· What a differential equation is and how to solve one

· What a Slope Field is and how to use is to envision its solution curve

· What the solution function to a slope field might look like

**Unit Essential Questions**

1. What is an ant-derivative and how is it calculated?

2. What is a differential equation and how is it solved?

3. What is a slope field and what is its relationship to particular solution curves?

4. How does Euler’s Method relate to Separation of Variables and Slope Fields?

__Unit III Limits__**Unit Enduring Understandings**

By the end of this unit, the student will understand:

· What a limit is and how it is calculated

· The difference between a one-sided limit and a two-sided limit

· The difference between an infinite limit and a limit at infinity, and how to calculate each

· The abstract nature of the underpinnings of the Calculus and how they relate to the concept of transfinite and indeterminate numbers.

· The concepts of continuity, differentiability, and smoothness

**Unit Essential Questions**

1. What are the different kinds of limits and how are they calculated?

2. What are the various kinds of discontinuity?

3. What do the various kinds of limits have to do with continuity and differentiability?

4. What is differentiability and how is it proven?

5. What is L’Hopital’s Rule and how and when do I use it?

6. What are improper integrals and how are they calculated?

7. How can an infinite region have a finite area?

Unit IV Applications of the DerivativeUnit IV Applications of the Derivative

**Unit Enduring Understandings**

By the end of this unit, the student will understand:

· What a derivative tells about extremes

· The relationship between a function and its graph and how the derivative helps define that relationship

· What optimization is and how to find it

· The vector nature of position and its derivatives in 2D motion

· What concavity and inflection are

· How the graphs of a function, its derivative and its second derivative are related to one another

**Unit Essential Questions**

1. What does optimization mean?

2. What do derivative graphs tell about and unknown “original” function’s graph? How are the traits of one related to the traits of the others?

3. How are position, velocity, speed, and acceleration related?

__Unit V Integrals__**Unit Enduring Understandings**

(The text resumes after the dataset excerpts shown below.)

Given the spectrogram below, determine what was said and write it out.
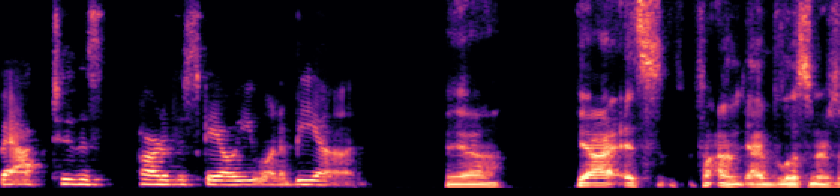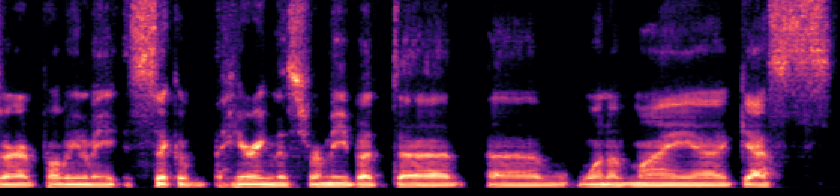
back to this part of the scale you want to be on. Yeah. Yeah it's i have listeners are probably going to be sick of hearing this from me but uh, uh, one of my uh, guests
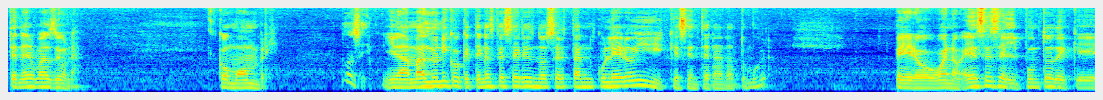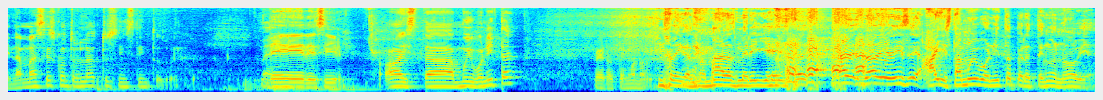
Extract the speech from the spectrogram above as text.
tener más de una. Como hombre. Pues sí. Y nada más lo único que tienes que hacer es no ser tan culero y que se enterara tu mujer. Pero bueno, ese es el punto de que nada más es controlar tus instintos, güey. De decir, ay, está muy bonita, pero tengo novia. No digas mamadas, Mary Jane. Nadie, nadie dice, ay, está muy bonita, pero tengo novia.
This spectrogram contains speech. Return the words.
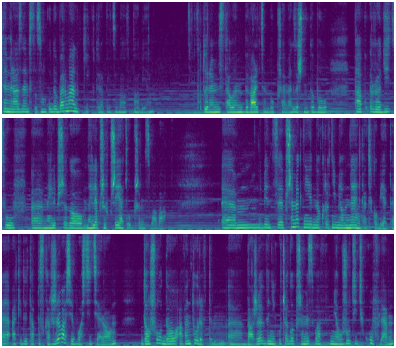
tym razem w stosunku do barmanki, która pracowała w pubie, w którym stałym bywalcem był Przemek. Zresztą to był pub rodziców najlepszego, najlepszych przyjaciół Przemysława. Więc Przemek niejednokrotnie miał nękać kobietę, a kiedy ta poskarżyła się właścicielom, doszło do awantury w tym e, barze, w wyniku czego Przemysław miał rzucić kuflem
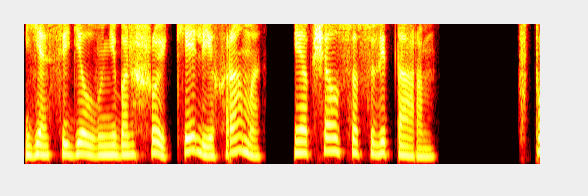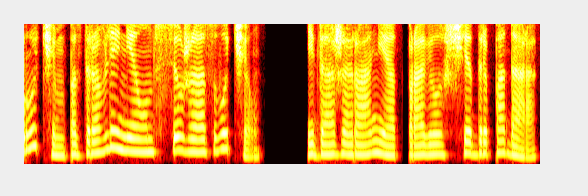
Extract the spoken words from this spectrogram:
я сидел в небольшой келье храма и общался с Витаром. Впрочем, поздравления он все же озвучил и даже ранее отправил щедрый подарок.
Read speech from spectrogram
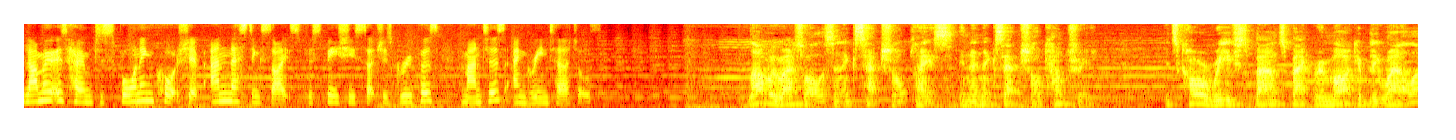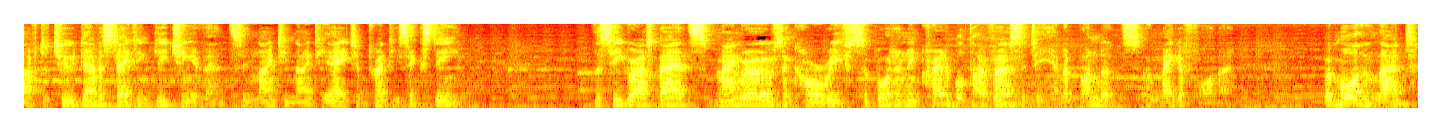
Laamu is home to spawning, courtship and nesting sites for species such as groupers, mantas and green turtles. Laamu Atoll is an exceptional place in an exceptional country. Its coral reefs bounced back remarkably well after two devastating bleaching events in 1998 and 2016. The seagrass beds, mangroves and coral reefs support an incredible diversity and abundance of megafauna. But more than that,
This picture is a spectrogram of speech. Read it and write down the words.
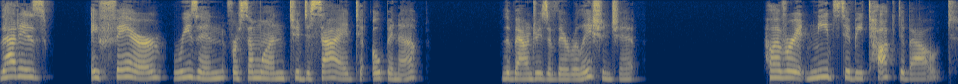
that is a fair reason for someone to decide to open up the boundaries of their relationship. However, it needs to be talked about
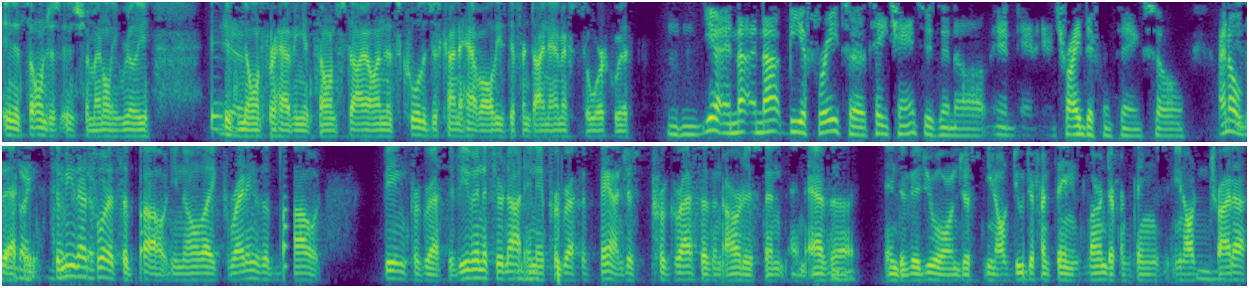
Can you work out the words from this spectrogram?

By the end of this unit, the student will understand:

· What a Definite Integral is and how it is calculated

· The relationship between a definite integral and the are under a curve

· The interpretation of the definite integral in context of graphing and motion

· The difference between net change and total change in context of graphing and motion

· The idea of the definite integral as an accumulator.

· How trapezoids and Riemann Rectangles estimate the definite integral

· How the increasing or decreasing nature of a function relates to where an approximation is an under- or over-estimate.

**Unit Essential Questions**

1. What is a definite integral and how do I calculate it?

2. How is the definite integral set up in different contexts?

3. What are Riemann Rectangles and how are they used? How do I evaluate an integral when the equation for the integrand is known?

4. What is average value and how do I find it?

5. How do I tell the difference between the theorems (Average Value, Mean Value, Intermediate Value, etc) that all sound alike?

6. What does it mean for an integral to be “an accumulator?”

__Unit VI Applications of the Integral__**Unit Enduring Understandings**

By the end of this unit, the student will understand:

· How to calculate volumes of solids formed by rotation or cross-section

· How to calculate volumes of solids formed by cross-sections arising from a base region

· How to ignore the distracter of visualizing three dimensional shapes in order to see the appropriate set-up of the problem

· How the Riemann Rectangles relate to the Volume of a solid

**Unit Essential Questions**

1. How do I calculate area for an irregular region?

2. How do I calculate volume of a solid formed by rotating irregular region?

3. How do I calculate volume of a solid formed by polygonal cross-sections rising from an irregular region?

4. How does the sample Riemann Rectangle determine which volume formula to use?

5. How do I see through the “white-noise” of a complicated 3D problem?

6. How do I calculate arc-length of an irregular region?